[Stored entries]
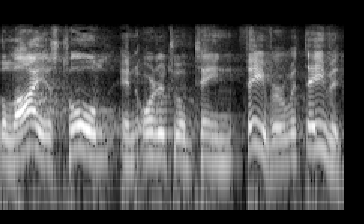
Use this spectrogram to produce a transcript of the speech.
The lie is told in order to obtain favor with David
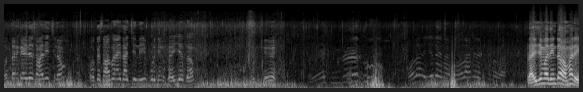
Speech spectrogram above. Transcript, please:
మొత్తానికైతే మొత్తానికి అయితే సాధించినాం. ఓకే సాబన్ అయితే వచ్చింది. ఇప్పుడు దీన్ని ఫ్రై చేద్దాం. ఓకే. ప్రైజ్ మా తింటావా మరి?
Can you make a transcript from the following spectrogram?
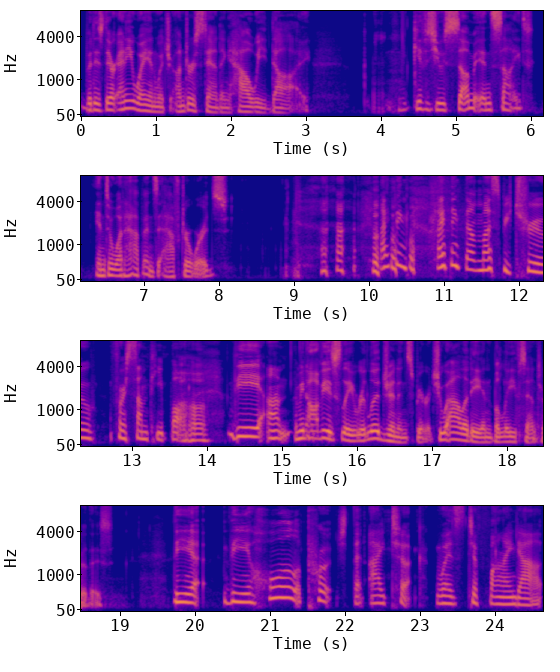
but is there any way in which understanding how we die gives you some insight into what happens afterwards? I think I think that must be true for some people. Uh-huh. The um, I mean, obviously, religion and spirituality and beliefs enter this. The the whole approach that I took was to find out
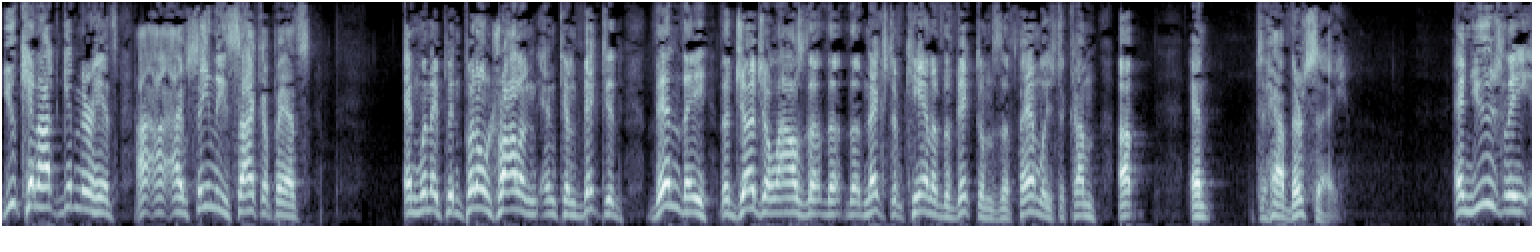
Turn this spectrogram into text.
You cannot get in their heads. I, I, have seen these psychopaths and when they've been put on trial and, and, convicted, then they, the judge allows the, the, the next of kin of the victims, the families to come up and to have their say. And usually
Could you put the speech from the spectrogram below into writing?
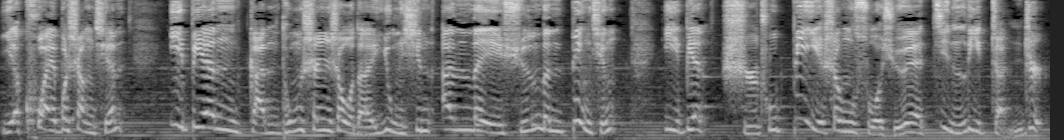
也快步上前，一边感同身受的用心安慰、询问病情，一边使出毕生所学，尽力诊治。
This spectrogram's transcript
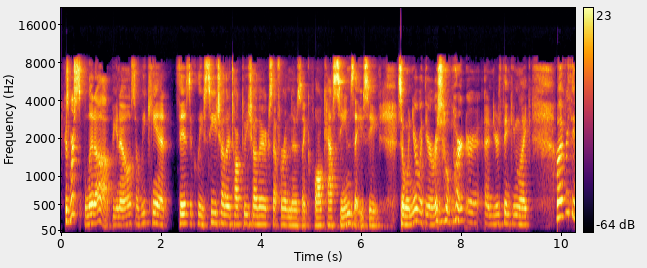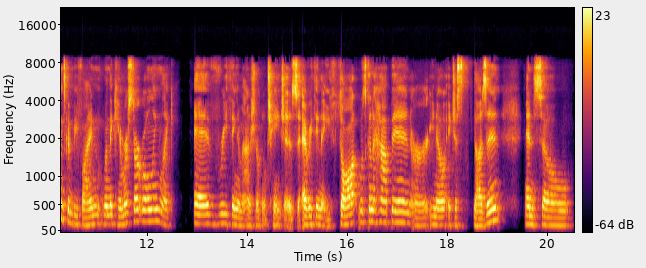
because we're split up, you know, so we can't physically see each other, talk to each other, except for in those like all cast scenes that you see. So when you're with your original partner and you're thinking like, oh, everything's gonna be fine. When the cameras start rolling, like everything imaginable changes. Everything that you thought was gonna happen, or you know, it just doesn't. And so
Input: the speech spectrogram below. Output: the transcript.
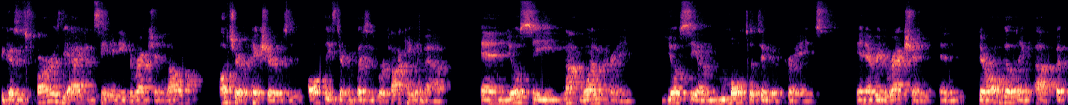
Because as far as the eye can see in any direction, and I'll I'll share pictures and all these different places we're talking about, and you'll see not one crane, you'll see a multitude of cranes in every direction, and they're all building up. But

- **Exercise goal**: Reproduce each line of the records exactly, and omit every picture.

- **Exercise solution**:
Use this spectrogram to produce a transcript of the speech.
The lie is told in order to obtain favor with David
Speech spectrogram above. Transcript, please:
మొత్తానికైతే మొత్తానికి అయితే సాధించినాం. ఓకే సాబన్ అయితే వచ్చింది. ఇప్పుడు దీన్ని ఫ్రై చేద్దాం. ఓకే. ప్రైజ్ మా తింటావా మరి?
Can you make a transcript from the following spectrogram?
but is there any way in which understanding how we die gives you some insight into what happens afterwards? I think I think that must be true for some people. Uh-huh. The um, I mean, obviously, religion and spirituality and beliefs enter this. The the whole approach that I took was to find out
Turn this spectrogram into text.
You cannot get in their heads. I, I, have seen these psychopaths and when they've been put on trial and, and, convicted, then they, the judge allows the, the, the next of kin of the victims, the families to come up and to have their say. And usually
Could you put the speech from the spectrogram below into writing?
也快步上前，一边感同身受的用心安慰、询问病情，一边使出毕生所学，尽力诊治。
This spectrogram's transcript
because we're split up, you know, so we can't physically see each other, talk to each other, except for in those like all cast scenes that you see. So when you're with your original partner and you're thinking like, oh, everything's gonna be fine. When the cameras start rolling, like everything imaginable changes. Everything that you thought was gonna happen, or you know, it just doesn't. And so
Input: the speech spectrogram below. Output: the transcript.
Because as far as the eye can see in any direction, and I'll I'll share pictures and all these different places we're talking about, and you'll see not one crane, you'll see a multitude of cranes in every direction, and they're all building up. But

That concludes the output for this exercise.